Apple announced yesterday how its subscription service would work:
- If you offer content subscriptions, you must offer them through your app as well (not just on your website).
- Renewals and cancellations will take place through iTunes.
- Apple takes 30% of the subscription cost (for handling payment and backend logistics).
- You cannot change your subscription price once it’s been implemented.
Google One Pass announced today that publishers can offer a subscription service tied to a Google account:
- Publishers have various options for how they charge for content and they’re allowed to experiment with different price models.
- One Pass operates across any site with the functionality enabled. Content can be managed online and in mobile apps.
- One Pass takes 10% of the subscription cost.

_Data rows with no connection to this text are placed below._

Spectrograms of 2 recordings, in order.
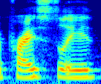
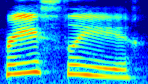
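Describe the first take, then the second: First: Priestley said as PRY-stlee, long i sound; Priestley with the first syllable rhyming with pry; mispronounced name. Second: Priestley said as PREEST-lee, long e sound; Priestley with the first syllable rhyming with priest; corrected name. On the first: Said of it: "it's Priestley, Lauren". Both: Real, not acted.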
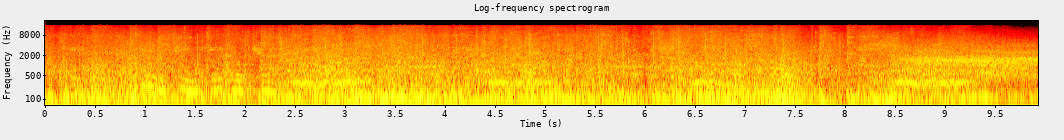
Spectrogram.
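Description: Spell effects whoosh and crackle during a fight.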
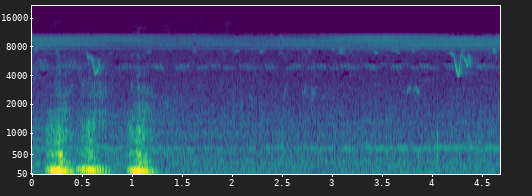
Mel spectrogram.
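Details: White lion male in Kruger National Park, with a female of the Satara Pride and two of his cubs, giving a full roar right next to a vehicle: three deep, booming grunts in quick succession, then faint insect chirping.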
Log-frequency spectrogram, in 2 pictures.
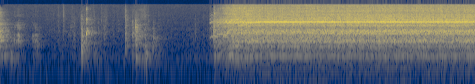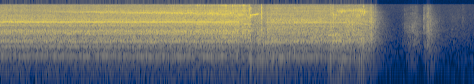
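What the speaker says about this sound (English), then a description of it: "here's the drill we're going to use. And we're going to use that to put the hole, start the hole" Small power drill starting a hole in wood: a few soft handling knocks, then a loud steady whirring motor run of about six seconds that cuts off abruptly, followed by light clatter.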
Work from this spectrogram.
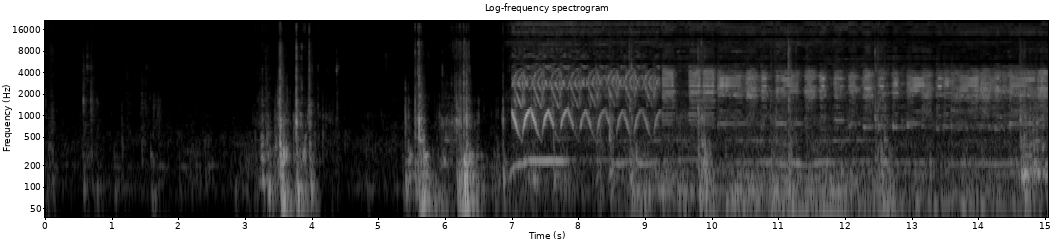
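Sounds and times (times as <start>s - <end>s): toy electronic siren yelp: 7.0s - 15.0s.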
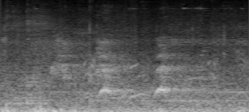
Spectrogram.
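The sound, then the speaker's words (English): Dogs yipping at the dog run in Tompkins Square Park: two short, faint yips about half a second apart, over low background noise. “You can hear the doggies in the background.”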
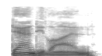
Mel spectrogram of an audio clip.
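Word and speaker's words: Dent-de-Lion: l i o n a town in Kent is pronounced dandelion thus combining the old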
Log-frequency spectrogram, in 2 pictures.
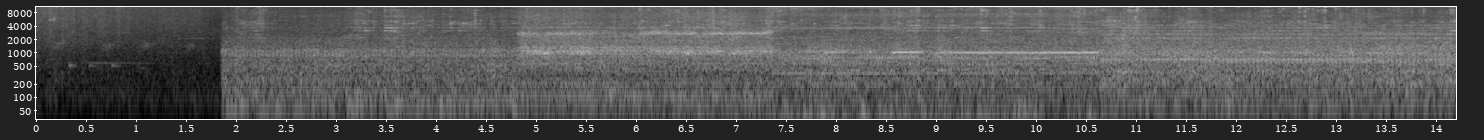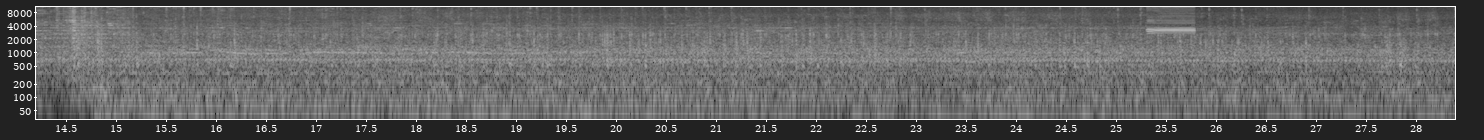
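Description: Train running along the rails, a steady loud rumble with held squealing tones, starting suddenly about two seconds in and growing heavier in the low end from about halfway. A short pulsing high tone sounds near the end.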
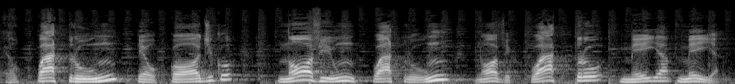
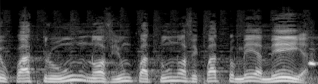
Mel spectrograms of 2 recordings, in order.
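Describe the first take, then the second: First: The number is read slowly. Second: The number is read fast.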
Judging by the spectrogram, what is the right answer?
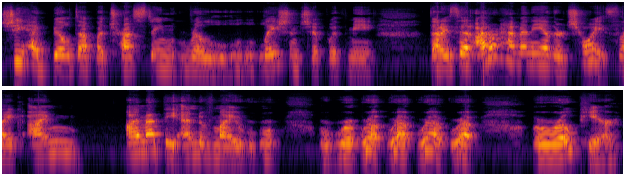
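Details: Stuttering in an adult woman who stutters, assessed at a severe level as a teenager, involved in the stuttering community over twenty years; sound repetitions and word repetitions.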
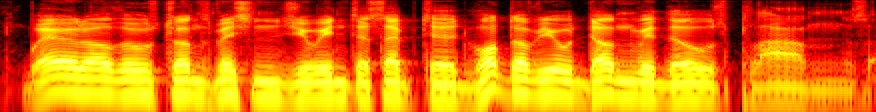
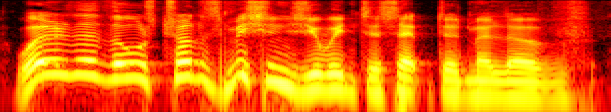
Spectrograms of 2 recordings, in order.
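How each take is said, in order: First: Darth Vader. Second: High, loud West Country take on a villain's line; jokey West Country villain; Dave Prowse. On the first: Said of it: "that's where he asks". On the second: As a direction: interrogate in a mock southwestern English farmer's accent. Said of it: "accent like that". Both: Acted.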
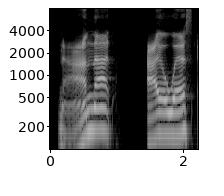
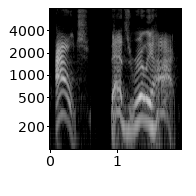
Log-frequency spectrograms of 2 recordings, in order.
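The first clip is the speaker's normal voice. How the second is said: expressive exclamation; 10 semitones higher than usual. Acted. Reading out a sample phrase for viewers, expressive exclamation. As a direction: exclaim it like you just got burned. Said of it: "with the occasional expressive".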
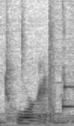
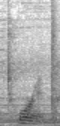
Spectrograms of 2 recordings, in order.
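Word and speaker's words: Torrin: option here is the name tauren t-o-r-r-i-n tauren i love the sound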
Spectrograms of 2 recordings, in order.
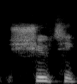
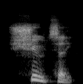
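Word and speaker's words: Ncuti: i have his name hiding his name is pronounced as shooty got one shooty okay cool i didn't know clearly because i've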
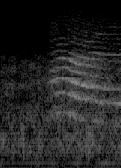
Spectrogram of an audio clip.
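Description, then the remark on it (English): A single drawn-out meow from Sam, a pet cat, rising in pitch and holding steady, moderately loud, with no talking over it. “Sam's agreeing. The kitty.”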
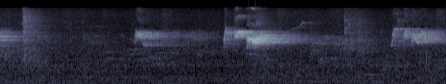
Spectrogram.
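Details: Red-whiskered bulbul singing: three short, bright warbled phrases about a second apart, each starting sharply then trailing and falling in pitch, with quiet background between.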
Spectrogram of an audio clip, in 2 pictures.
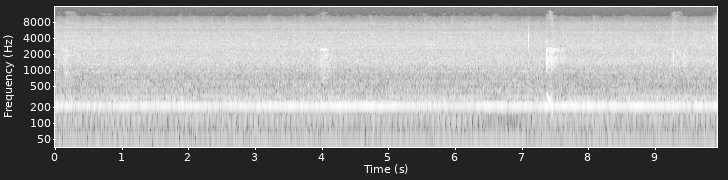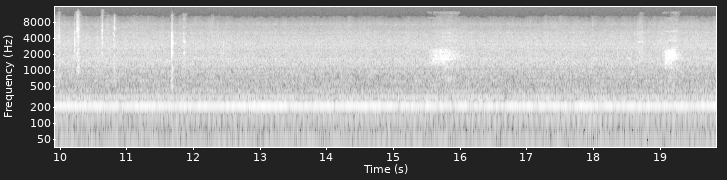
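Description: A steady machine hum with a strong low tone, continuous throughout, with a few faint light ticks and taps scattered through it.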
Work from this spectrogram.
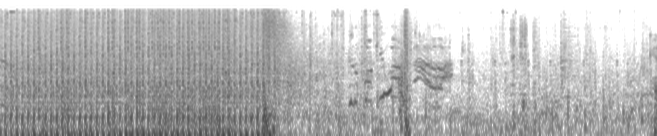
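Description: Gunfire in The Division survival mode, a dense rapid burst of automatic shots filling the first stretch, then scattered sharper reports and game noise, loud and close, with a voice speaking over it.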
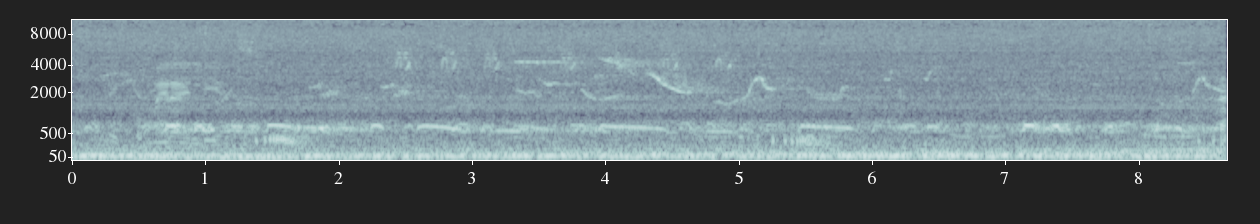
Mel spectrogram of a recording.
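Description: Pigeons or doves coo on and off, with a few brief higher chirps from other birds, over a steady low background rumble. No one talks.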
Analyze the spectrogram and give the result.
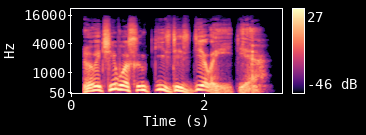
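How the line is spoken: Strange creaky voice. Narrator (Russian): проскрипел он каким-то странным голосом

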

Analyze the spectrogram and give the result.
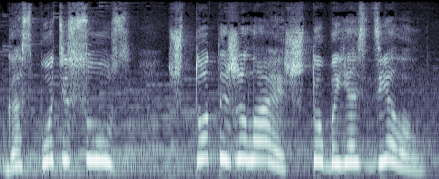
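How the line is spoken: Shouted. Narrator (Russian): он закричал

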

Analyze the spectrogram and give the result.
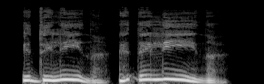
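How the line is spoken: Exclaiming. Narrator (Russian): воскликнула Клеменция

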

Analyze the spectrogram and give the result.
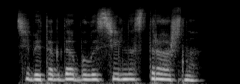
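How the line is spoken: Whisper. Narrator (Russian): прошептала девушка

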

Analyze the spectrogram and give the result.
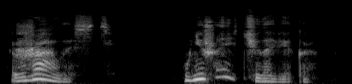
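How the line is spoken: Quiet question. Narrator (Russian): тихо спрашивает Ираида

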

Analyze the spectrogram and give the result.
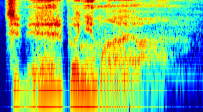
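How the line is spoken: Sighing. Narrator (Russian): вздохнул Шийко Рай Аранах

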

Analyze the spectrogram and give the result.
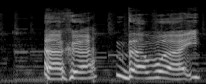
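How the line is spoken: Laughing agreement. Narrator (Russian): сквозь смех согласилась Несмеяна

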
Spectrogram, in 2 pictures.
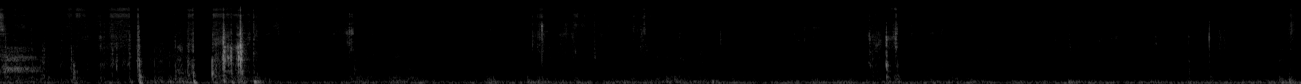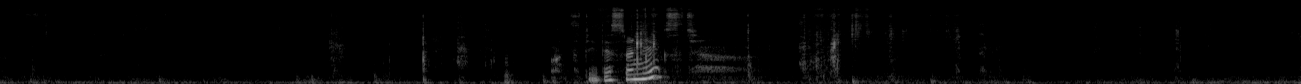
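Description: Thin twine rubs and swishes as it is pulled through paper.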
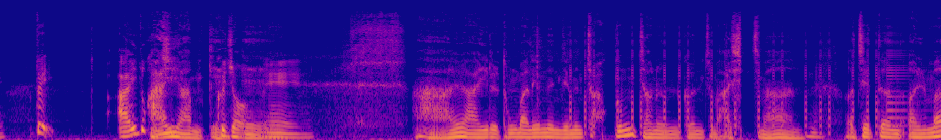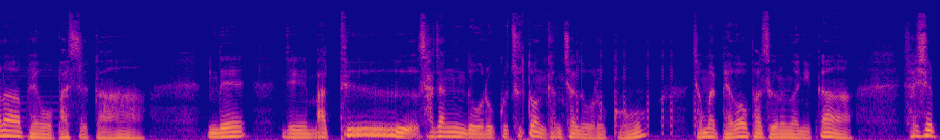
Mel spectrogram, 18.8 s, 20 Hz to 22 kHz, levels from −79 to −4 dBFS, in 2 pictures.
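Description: From 5.70 to 8.78 s there are GSM signalling bursts: a 2G handset somewhere close is sending short clusters of radio pulses at 217 Hz, and something in the audio chain is rectifying them into the speech. You hear that galloping dit-dit-dit of short raspy 217 Hz buzzes, sitting roughly 10 dB under the speech. The same pattern comes back from 15.18 to 16.53 s, a bit quieter, maybe 15 dB down.

Right after the first stretch, from 8.88 to 10.04 s, it turns into a proper GSM phone buzz. The handset has gone into continuous call-style transmission, so the 217 Hz pulsing is steady. The rectified result is a hard, harmonic-rich buzz at 217 Hz that has nothing to do with the speech. It sits about 19 dB below the speech, lower than the signalling bursts around it and nearly steady while it lasts.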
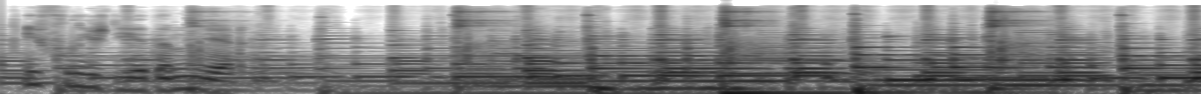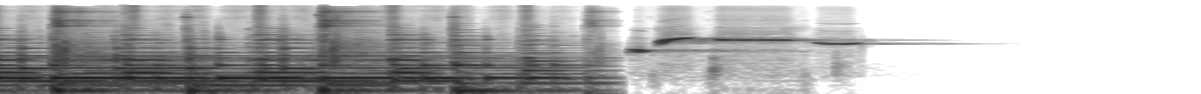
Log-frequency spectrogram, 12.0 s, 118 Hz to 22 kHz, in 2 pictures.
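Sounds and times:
person whistling: 9.1s - 10.8s.

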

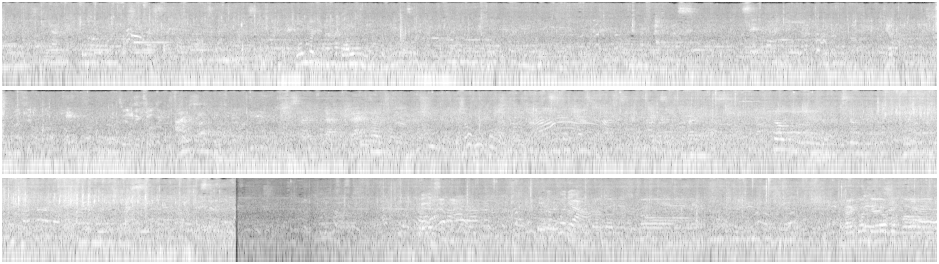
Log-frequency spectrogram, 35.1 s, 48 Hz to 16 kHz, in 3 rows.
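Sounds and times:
murmur of voices: 0.0s - 35.0s
passers-by talking: 0.0s - 35.0s
traffic rumble: 0.0s - 35.0s.

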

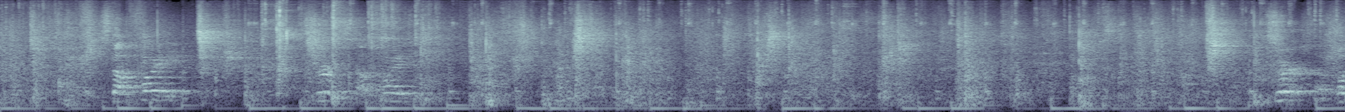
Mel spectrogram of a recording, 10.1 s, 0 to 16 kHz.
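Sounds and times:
music with pulsing bass beat: 0.0s - 10.0s
scuffling footsteps: 0.0s - 10.0s.

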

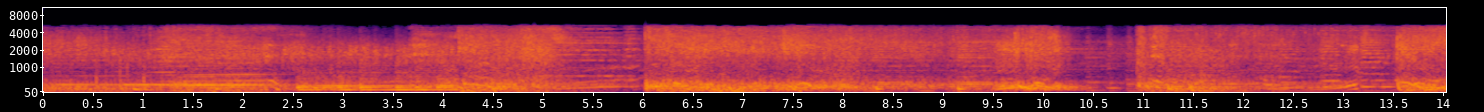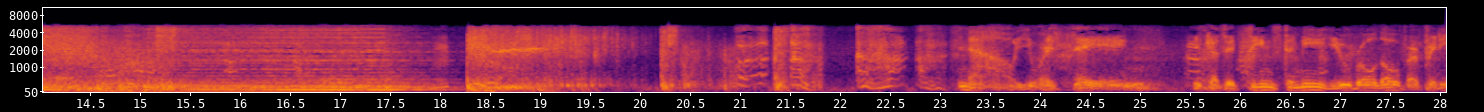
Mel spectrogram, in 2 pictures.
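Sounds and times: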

So how can a content provider meld the two? Publishers can only use One Pass in an app if the mobile operating system’s guidelines allow it. But Google DOES allow apps to redirect customers to a mobile Web browser to make a purchase, where publishers can use Google One Pass and keep 90 percent of the revenue. It’s a possible workaround for Apple’s requirements.
Another perk to Google One Pass, as pointed out by TechCrunch, is that publishers can maintain direct relationships with their customers.customer information collected by Google will be shared with publishers unless the user opts-out. In Apple’s system, user data can only be shared if the user explicitly chooses to do so. That’s a big difference.
- New York Times: Google Announces Payment System for Digital Content
- Bloomberg: Google Starts One Pass Subscription Service, Offering Alternative to Apple
- CNET: Google announces One Pass, rival to Apple’s subscription service
- The Next Web: Google One Pass vs App Store subscriptions: Who Wins?
- Mashable: Apple Subscription Model